Teenage¬†Stephanie, I wish I knew then what I know now. I’ve been repeating this¬†phrase often, recently. The mental pain, the¬†delusional thoughts of hurting yourself, the repetitive feelings of worthlessness and that you don’t deserve love…it only gets stronger each time you battle¬†it. I wish I could tell you it’ll hit you again in college because you’re feeling isolated and¬†stressing over grades. I wish I could warn¬†you of the major battle you’ll face after you give birth to your¬†daughter culminating with your first hospitalization.

I wish I could tell you that was it, but it’s¬†not. You’ll be hit two more times — the last will be the worst you’ve ever experienced.¬†It’s been over a year and although I’m much better, I’m still at war with those demons.

But what I can¬†tell you, Steph, is that you survive.
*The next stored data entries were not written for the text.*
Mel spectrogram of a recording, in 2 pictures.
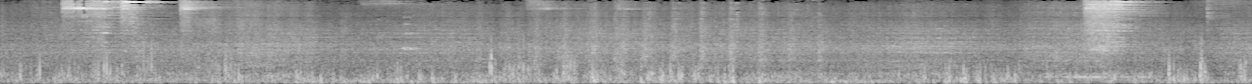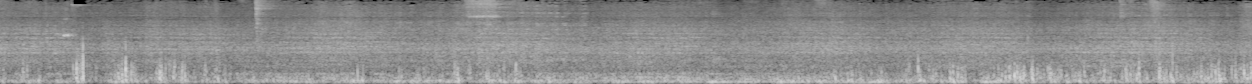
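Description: BNSF freight train's steel-wheeled coal cars rolling past at speed: a steady rumble of wheels on rail, with frequent clacks and knocks. A brief high wheel squeal comes about eleven seconds in.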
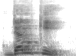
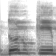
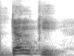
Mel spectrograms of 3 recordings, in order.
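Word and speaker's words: Dunki: actor so he has done a movie dun Dunkey so some people say duny but it's actually the meaning actual pronunciation is Dunkey Dunkey mean yeah Dunkey mean that uh how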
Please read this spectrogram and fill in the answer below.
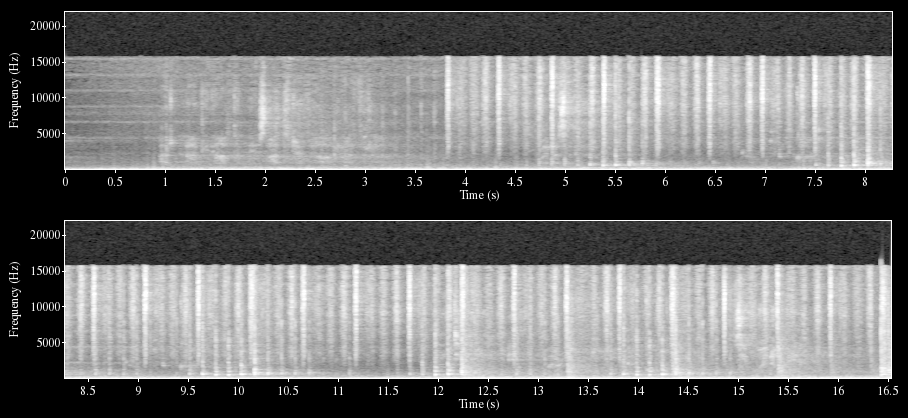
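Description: Belly-dance drum-solo music: rapid hand-drum strokes over a steady deep low band, the drumming growing dense about four seconds in.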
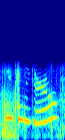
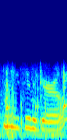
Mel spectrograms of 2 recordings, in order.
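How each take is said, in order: First: Much higher, sing-song teasing. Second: Said in the usual way. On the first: Real, not acted. Mother teasing baby girl, high cooing baby talk. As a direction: tease her gently up high.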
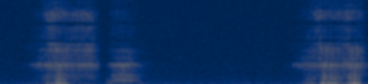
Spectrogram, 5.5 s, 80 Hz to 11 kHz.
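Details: Snoring recorded on day 3: rough, fluttering breath noise on each breath in a quiet room, with two breaths heard.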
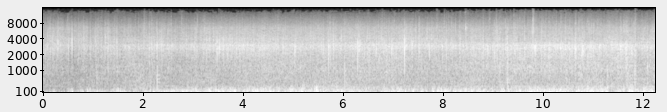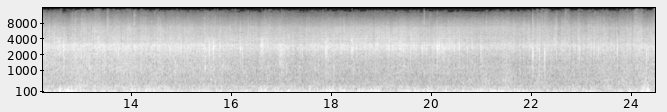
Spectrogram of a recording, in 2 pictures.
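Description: Bicycle tyres crunching and crackling over a loose gravel road at speed, with a low rumble of wind on the microphone underneath. The noise grows louder in the first couple of seconds.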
You¬†start to realize things that trigger you and avoid them. You grow to realize when the thoughts of¬†negativity are returning, although you¬†may not act as soon as you should, you do get help. Ah, yes, the alpha in you learns to ask for¬†help. You will experience a multitude of¬†drugs ranging from antidepressants to antipsychotics. You will have¬†fleeting moments where you want to jump in front of a car,¬†but you’re strong enough¬†to overcome them.

You will fight the stigma by becoming a huge advocate for depression, telling your story to everyone. You will be a battler, a survivor and a warrior. You will rise up.

Love always,

Your adult, 30-something self.

If you or someone you know needs help, see our suicide prevention resources.

If you need support right now, call the Suicide Prevention Lifeline at 1-800-273-8255.